  • 4/0 AWG for 400-500A

Oversize beyond these guidelines for better voltage drop performance. Avoid excessive cable lengths.

Installation Tips

When installing 2/0 welding cable:

  • Keep runs as short and straight as possible.
  • Avoid tight bends or kinking the cable.
  • Use arc shields or cover cable near hot work.
  • Suspend cables off the floor to avoid damage.
  • Ensure cables are properly insulated and terminated.

Making Proper Connections

Secure, low resistance connections are critical for welding cable terminations.

  • Use only lugs rated and sized for 2/0 cable.
  • Avoid strand damage when prepping conductor.
  • Apply even pressure when crimping lugs.
  • Tighten connections to specified torque values.
  • Insulate terminals to prevent accidental contact.

Periodically check contacts for corrosion and overheating.

Determining Current Capacity

The ampacity or current capacity of 2/0 welding cable depends on:

  • Ampere rating of the welding power source
  • Cable length and diameter
  • Ambient temperature
  • Single or 3 phase connection
  • Grouping with other current-carrying cables
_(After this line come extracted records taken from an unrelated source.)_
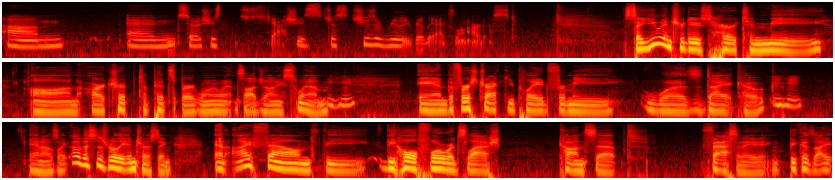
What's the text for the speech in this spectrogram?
Um, and so she's yeah, she's just she's a really really excellent artist. So you introduced her to me on our trip to Pittsburgh when we went and saw Johnny Swim. Mm-hmm. And the first track you played for me was Diet Coke. Mm-hmm. And I was like, "Oh, this is really interesting." And I found the the whole forward slash concept fascinating because I,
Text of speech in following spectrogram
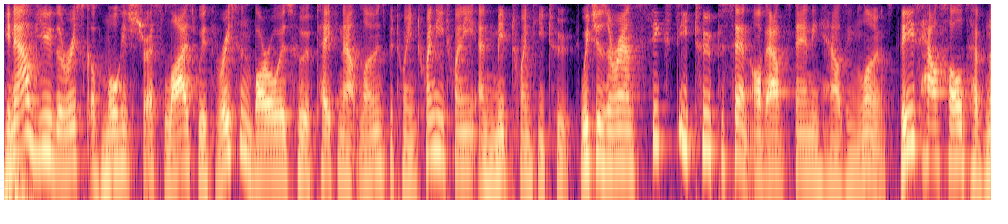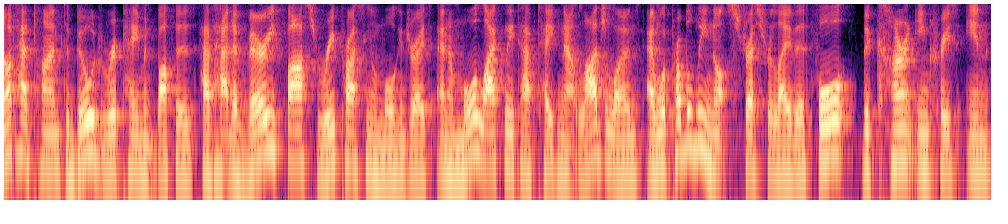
In our view, the risk of mortgage stress lies with recent borrowers who have taken out loans between 2020 and mid 22, which is around 62% of outstanding housing loans. These households have not had time to build repayment buffers, have had a very fast repricing of mortgage rates, and are more likely to have taken out larger loans and were probably not stress related for the current increase increase in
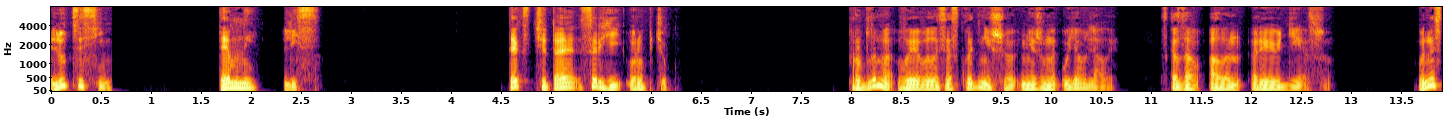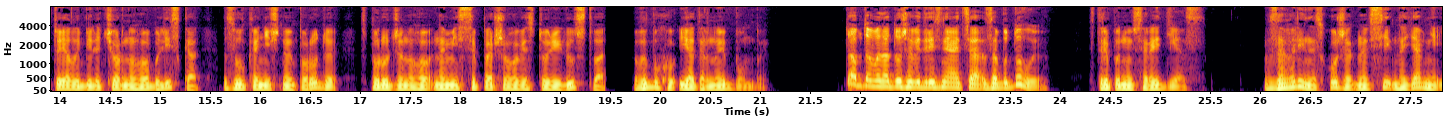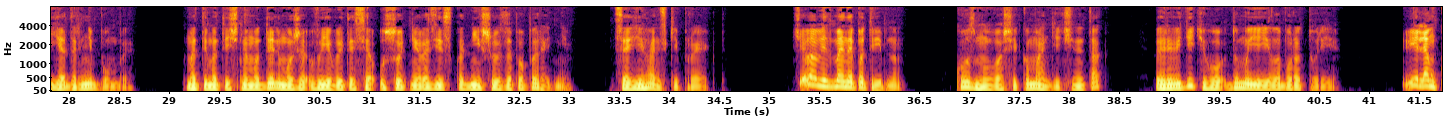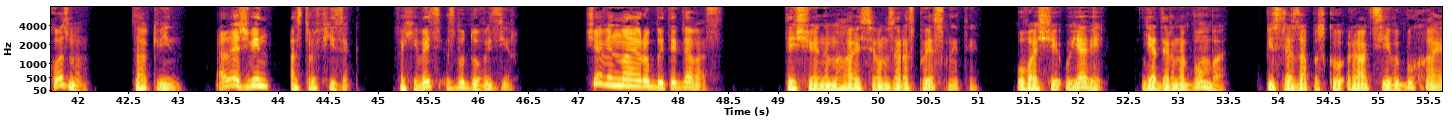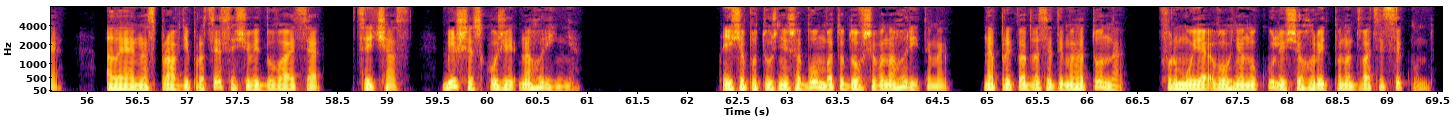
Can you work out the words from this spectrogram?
Люцисінь. Темний ліс. Текст читає Сергій Оробчук. Проблема виявилася складнішою, ніж ми уявляли, сказав Ален Реодіасу. Вони стояли біля чорного обеліска з вулканічною породою, спорудженого на місце першого в історії людства вибуху ядерної бомби. Тобто вона дуже відрізняється забудовою? стрепенувся Рейдіас. Взагалі не схожа на всі наявні ядерні бомби. Математична модель може виявитися у сотні разів складнішою за попередні. Це гігантський проєкт. Що вам від мене потрібно? Козмо у вашій команді, чи не так? Переведіть його до моєї лабораторії. Вільям Козмо? Так, він. Але ж він астрофізик, фахівець з будови зір. Що він має робити для вас? Те, що я намагаюся вам зараз пояснити. У вашій уяві ядерна бомба після запуску реакції вибухає, але насправді процеси, що відбуваються в цей час, більше схожі на горіння. І що потужніша бомба, то довше вона горітиме. Наприклад, 20 мегатонна формує вогняну кулю, що горить понад 20 секунд.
Refer to NEC ampacity tables for detailed load current ratings under different conditions.

Voltage Drop Factors

Excessive voltage drop in welding cables causes arc instability, reduced welding performance, and higher operating costs. Larger cables like 2/0 AWG help minimize voltage drop. Other factors influencing voltage drop include:

  • Higher current amperage
  • Longer cable lengths
  • Higher cable temperature
  • Higher material resistivity
  • Poor connections

Keep voltage drop under 3% for optimal arc performance.

Overcurrent Protection

While 2/0 cables can handle up to 250 amps, excessive loads can cause overheating. Overcurrent protection is recommended:

  • Fuses or breakers prevent insulation damage if shorts occur.
  • Protection devices must match cable ampacity ratings.
  • Larger cables may not trip standard breakers quickly.
  • Welders often use integrated protection mechanisms.

Insulation Considerations

Welding cables experience higher temperatures than standard building wire. insulation properties are important:

  • Rubber insulation withstands radiant heat from arcs.
  • Type W insulation rated for wet locations.
  • Withstands contact with hot metal surfaces.
  • Flexible to resist cracking from movement.

Abrasion protection is also useful for drag cables.

Aluminum vs. Copper Conductors

Aluminum welding cable is cheaper but has some downsides:

  • Lower ampacity than copper of the same size.
  • Higher resistance causes more voltage drop.
  • Oxidizes more readily than copper.
  • More difficult to properly terminate.

Copper welding cable offers the best performance and safety.

Inspection and Maintenance

  • Regularly inspect cable insulation for cracks or cuts.
  • Check terminals for loose connections or overheating.
  • Clean surfaces to remove copper oxide contamination.
  • Repair any damaged sections or replace cable.
  • Test ground connections for continuity.

Proper maintenance ensures optimal performance and safety.

Cost of 2/0 Welding Cable

As a premium 100% copper conductor, 2/0 welding cable costs more than smaller sizes but offers advantages. Expect to pay around $6-10 per foot typically. Price is affected by:

  • Copper commodity pricing
  • Jacket rating and quality
  • Single vs. multi-conductor
  • Made in USA vs. imported cable

Buying from reputable USA suppliers ensures best quality.

Safety Guidelines

Practice safe work habits when using 2/0 welding cable:

  • Wear insulated gloves when handling live cables
  • Disconnect power when not actively welding
  • Keep cables away from moisture
  • Coil and hang cables neatly when not in use
  • Inspect insulation for any damage before use
  • Use proper strain relief and cable protection

Prevent tripping hazards and reduce risks of damage to cables.

Published On: 2023年9月6日Categories: ,